What you are asked to do:
Would you repeat word for word the lines of the listing that follows, from the one with "Speech-to-text result for" up to and including the one with "Create a transcript from the", and leave out the images?

Material supplied:
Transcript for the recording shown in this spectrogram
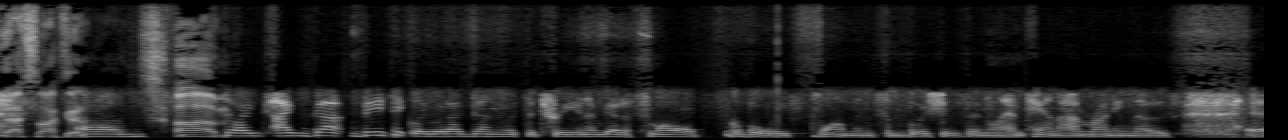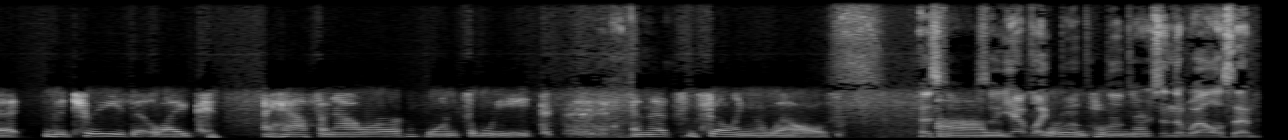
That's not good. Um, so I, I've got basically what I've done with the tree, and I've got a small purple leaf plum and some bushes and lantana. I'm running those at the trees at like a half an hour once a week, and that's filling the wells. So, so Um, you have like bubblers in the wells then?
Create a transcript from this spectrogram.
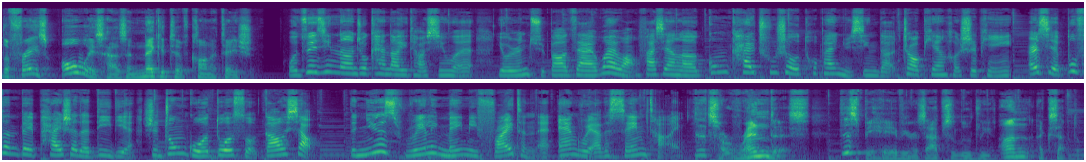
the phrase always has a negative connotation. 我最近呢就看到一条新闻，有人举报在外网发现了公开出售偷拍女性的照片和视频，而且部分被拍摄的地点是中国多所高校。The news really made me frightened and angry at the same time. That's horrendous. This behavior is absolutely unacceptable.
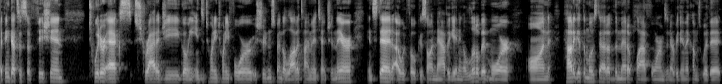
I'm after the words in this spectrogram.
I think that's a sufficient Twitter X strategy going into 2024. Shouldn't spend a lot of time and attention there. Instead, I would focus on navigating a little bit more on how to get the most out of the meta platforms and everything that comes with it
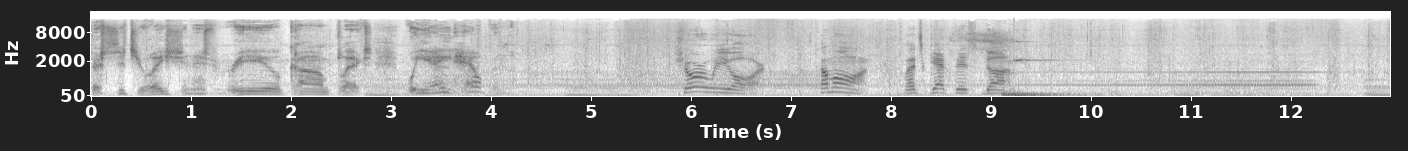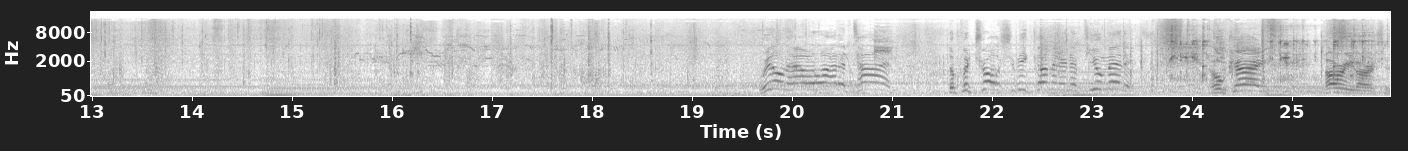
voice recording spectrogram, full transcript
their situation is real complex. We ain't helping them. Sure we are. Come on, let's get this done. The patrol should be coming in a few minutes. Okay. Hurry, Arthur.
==
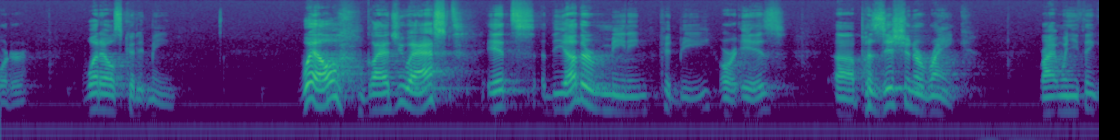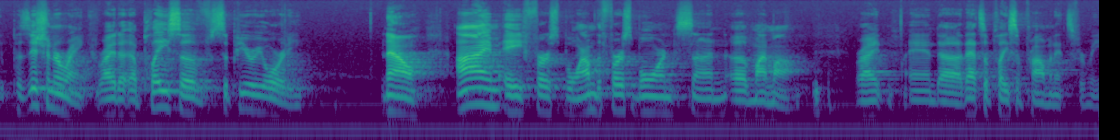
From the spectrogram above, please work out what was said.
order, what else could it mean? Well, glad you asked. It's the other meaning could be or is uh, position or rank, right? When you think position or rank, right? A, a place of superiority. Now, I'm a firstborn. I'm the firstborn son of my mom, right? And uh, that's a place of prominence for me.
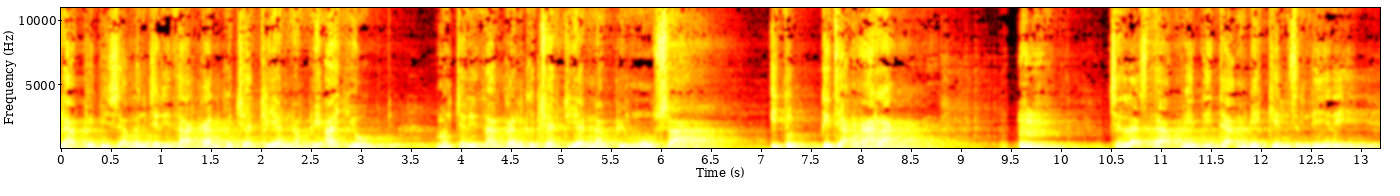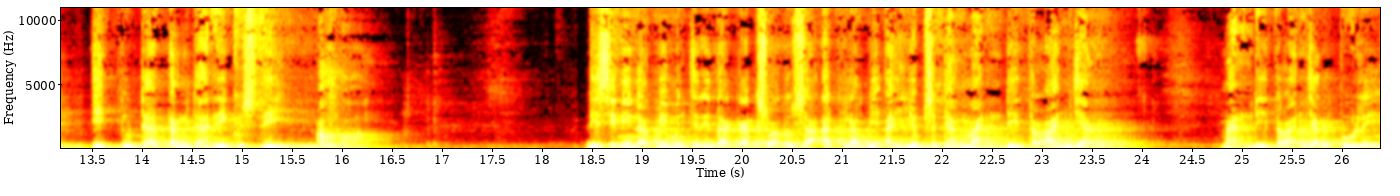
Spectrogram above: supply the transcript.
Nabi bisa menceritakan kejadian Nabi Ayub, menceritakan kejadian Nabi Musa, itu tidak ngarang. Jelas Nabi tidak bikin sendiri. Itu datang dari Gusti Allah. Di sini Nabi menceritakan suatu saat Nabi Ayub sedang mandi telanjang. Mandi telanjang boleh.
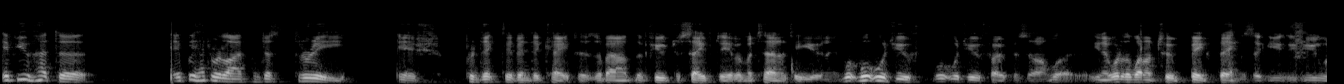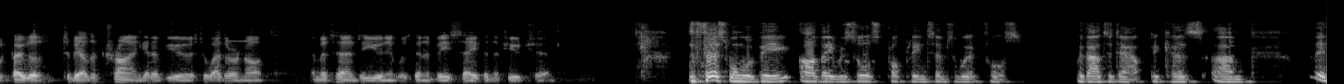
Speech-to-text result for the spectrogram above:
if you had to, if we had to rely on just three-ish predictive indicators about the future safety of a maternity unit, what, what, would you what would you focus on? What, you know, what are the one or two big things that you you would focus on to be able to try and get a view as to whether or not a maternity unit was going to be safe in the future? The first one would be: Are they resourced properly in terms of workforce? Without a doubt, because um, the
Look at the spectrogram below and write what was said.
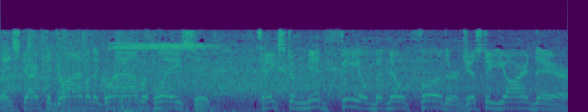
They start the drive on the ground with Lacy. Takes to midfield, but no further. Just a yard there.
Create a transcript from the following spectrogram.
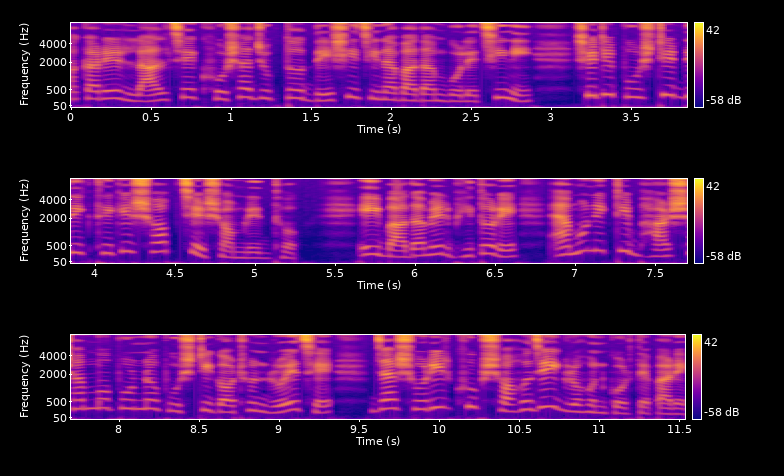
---
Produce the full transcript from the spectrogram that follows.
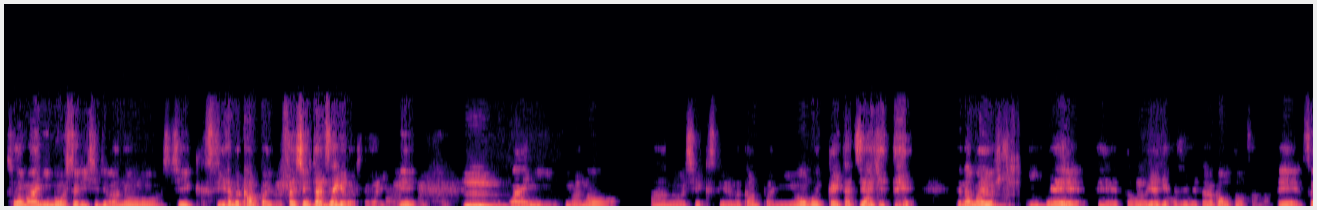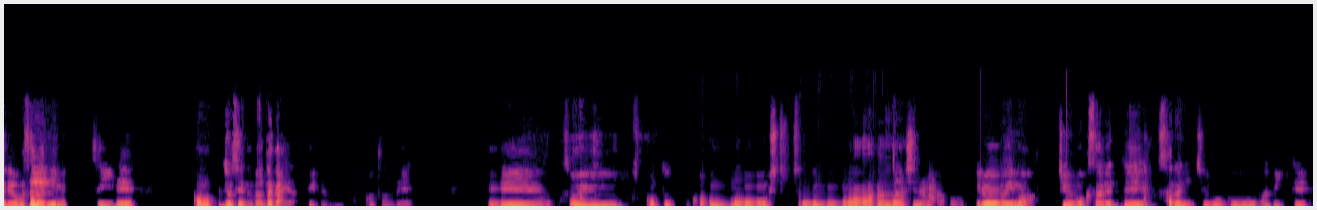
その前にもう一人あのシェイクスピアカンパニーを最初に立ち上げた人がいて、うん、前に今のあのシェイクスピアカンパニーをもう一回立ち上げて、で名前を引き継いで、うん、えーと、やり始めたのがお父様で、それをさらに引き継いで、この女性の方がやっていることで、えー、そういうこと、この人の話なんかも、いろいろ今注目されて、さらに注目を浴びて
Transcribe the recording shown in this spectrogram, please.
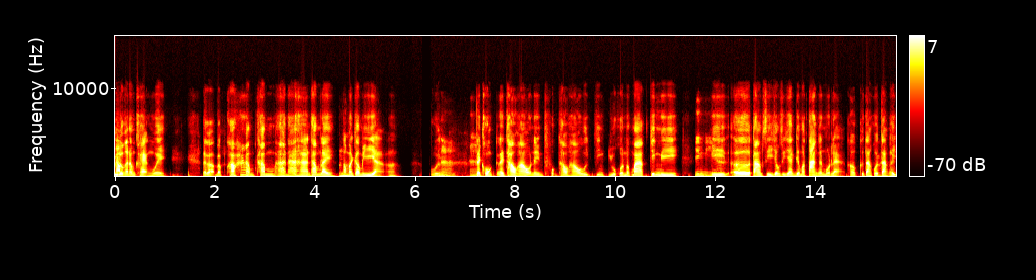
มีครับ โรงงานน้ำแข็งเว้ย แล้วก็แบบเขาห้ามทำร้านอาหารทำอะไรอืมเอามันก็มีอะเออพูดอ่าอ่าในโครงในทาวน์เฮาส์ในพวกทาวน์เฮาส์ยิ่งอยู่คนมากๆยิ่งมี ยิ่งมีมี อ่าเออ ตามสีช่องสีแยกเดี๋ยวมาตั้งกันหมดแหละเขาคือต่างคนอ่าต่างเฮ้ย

Answer for the task:
Speech-to-text result for the spectrogram above:
if you had to, if we had to rely on just three-ish predictive indicators about the future safety of a maternity unit, what, what, would you what would you focus on? What, you know, what are the one or two big things that you you would focus on to be able to try and get a view as to whether or not a maternity unit was going to be safe in the future? The first one would be: Are they resourced properly in terms of workforce? Without a doubt, because um, the
Look at the spectrogram below and write what was said.
They start the drive on the ground with Lacy. Takes to midfield, but no further. Just a yard there.
Create a transcript from the following spectrogram.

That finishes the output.